ASANAS/YOGA POSTURES - VIPARITA KARANI/LEGS UP THE WALL
I once heard from a fellow yoga teacher, "if you only do one pose a day, make it this one" - Legs up the wall pose. And I couldn’t agree more. :)
Viparita Karani is one of my favorite poses it is often called the `Legs up the wall-pose´. It is a restorative yoga posture that allows the mind and the body to relax, relieving stress and tension. It is one of the most approachable yoga poses as it doesn’t require much flexibility or strength. But even though it’s a passive pose, its benefits are pretty amazing.
- Relaxation - The semi-supine aspect of the pose combined with controlled breathing leads to a slowing down within your body. This exhibits itself in a lower heart rate, which gives a relaxation response and in turn helps lower anxiety, stress, and insomnia.
- Facilitates venous drainage and increases blood circulation - Elevating the legs promotes drainage from excess fluid build-up. In addition, gravity assists circulation by facilitating the return of blood back to the heart, internal organs, reproductive and digestive organs, and your adrenal glands. Which is said to be good for headaches, migraines, digestive problems, menstrual cramps, urinary disorders etc.
- Relieves swollen and tired feet and legs - Inverting the legs/feet has long been known as an effective treatment for reducing swelling and pain. This can be therapeutic after flying, physical activity or just at the end of the day after standing/sitting all day.

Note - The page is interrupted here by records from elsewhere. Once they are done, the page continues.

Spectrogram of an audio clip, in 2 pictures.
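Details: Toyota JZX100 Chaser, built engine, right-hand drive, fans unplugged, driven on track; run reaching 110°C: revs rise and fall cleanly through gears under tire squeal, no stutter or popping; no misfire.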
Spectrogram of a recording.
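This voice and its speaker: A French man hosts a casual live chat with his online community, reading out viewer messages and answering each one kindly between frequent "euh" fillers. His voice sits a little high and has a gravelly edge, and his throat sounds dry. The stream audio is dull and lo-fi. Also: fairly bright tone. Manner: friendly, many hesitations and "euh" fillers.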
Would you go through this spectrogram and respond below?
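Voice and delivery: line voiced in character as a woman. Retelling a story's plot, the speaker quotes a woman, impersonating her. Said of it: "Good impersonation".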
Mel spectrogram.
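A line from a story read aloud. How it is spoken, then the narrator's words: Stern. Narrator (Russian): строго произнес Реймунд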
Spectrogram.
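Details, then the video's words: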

- Although Legs-Up-The-Wall is safe for most individuals, those who are pregnant or that have been diagnosed with glaucoma, high blood pressure, or any serious problems with the neck or spine, should consult their doctor first.

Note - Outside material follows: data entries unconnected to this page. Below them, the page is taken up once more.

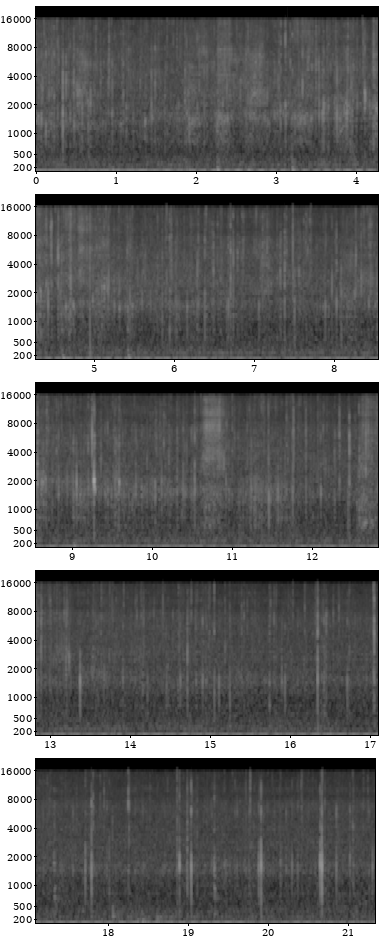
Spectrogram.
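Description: Bologna slices frying in canola oil in a nonstick skillet: a steady sizzle with frequent pops and crackles, which thin out and ease a little over the second half. The meat is well browned and crisping at the edges.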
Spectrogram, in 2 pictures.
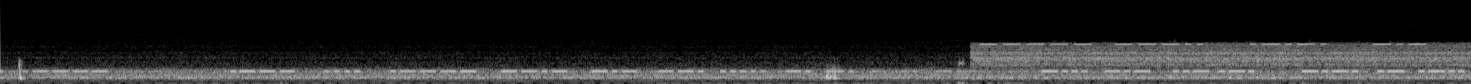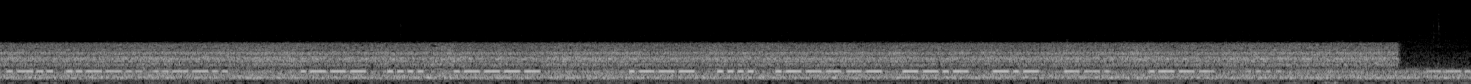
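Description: ICOM IC-746 shortwave transceiver receiving Morse code: a keyed tone of dots and dashes over receiver hiss, heard muffled through the narrow 500 Hz CW filter. About ten seconds in, the wide filter is switched in and the hiss turns brighter, with a second, fainter, higher-pitched Morse signal briefly audible. Near the end the narrow filter is switched back in.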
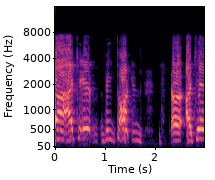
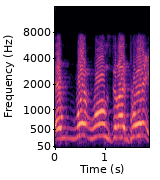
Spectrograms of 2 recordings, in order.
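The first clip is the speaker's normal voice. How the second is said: loud yelling, shouting; 3 semitones higher than usual. Arguing over which rules were broken, yelling. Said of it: "there's no need to yell".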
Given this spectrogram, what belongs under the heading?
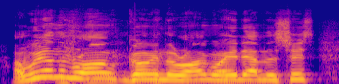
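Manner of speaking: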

Viparita Karani helps the body move from “fight or flight” mode to “rest and digest” mode. When you relax with your legs up the wall, you are practicing the polar opposite of activity, which is receptivity. Here's a guide to how it is done :)
1. Start by setting up a cozy space around a wall. Use a blanket on the floor or - My personal favorite is to just lie in bed with my legs up the headboard.

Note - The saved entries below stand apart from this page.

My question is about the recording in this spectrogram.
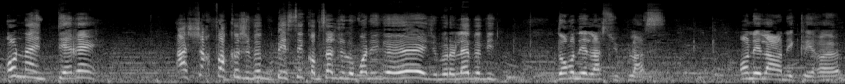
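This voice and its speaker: A man's voice: very high voice, moderate pace. A man, live-streaming from a busy city square and greeting viewers by name in a chatty, teasing way. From Cameroon. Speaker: livestream host. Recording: street crowd and music behind.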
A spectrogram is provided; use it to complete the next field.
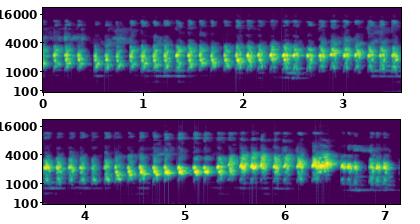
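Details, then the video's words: Yellow-vented bulbul in continuous gacor ropel song, a dense rattling stream of quick scratchy notes that swell and rise in pitch toward the end, with soft low knocks in the background. "SUARA TRUCUK GACOR ROPEL JERNIH"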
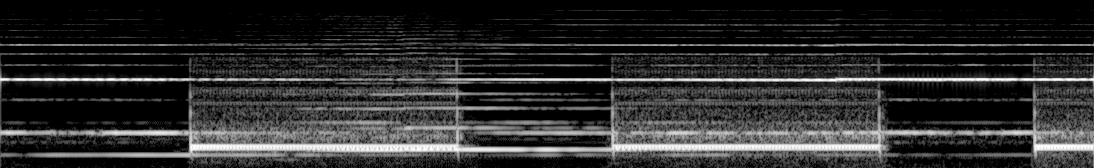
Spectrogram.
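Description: A telephone rings in repeated electronic bursts, a steady tonal trill starting and stopping in an even pattern, clear with no talking, before an answering machine picks up.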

2. Next, shimmy your hips as close to the wall as possible, then start walking your feet up the wall until your body is in a somewhat L-shaped position.
3. Make any adjustments to facilitate a more relaxing space - maybe place a pillow under your head, or let your arms rest on your belly or out to the sides.
4. At this point, focus on your breath - try elongating your breath, inhale on 4 counts, exhale on 8 - Longer exhalations slow your heart rate and calm your nervous system. Repeat five times, and then breathe naturally.
5. Gently close and soften your eyes, then scan the body. Soften into any tightness you find along the way.
6. Then do nothing, just relax - focus on your breaths. Let your mind wonder or perhaps fall asleep :) Just try to stay in the posture for atleast 5 minutes. As you get better at it expand the duration of your practice, and let this be your 5-20 minutes of meditation while lying in your favourite asana :)
7. Exiting the pose - when ready: Bend your knees toward your chest. Roll onto your right side and rest there for several breaths. Then, press your hands into the floor and walk yourself up to sitting, letting your head come up last. Sit on your blanket, with your back at or near the wall. Sit quietly for a few minutes and feel the effects of your practice.
Please remember that small changes can have massive impact on how we think and feel- even if it seems too easy. With consistent practice and attention, positive results will follow. - Do this daily, and experience the results yourself :)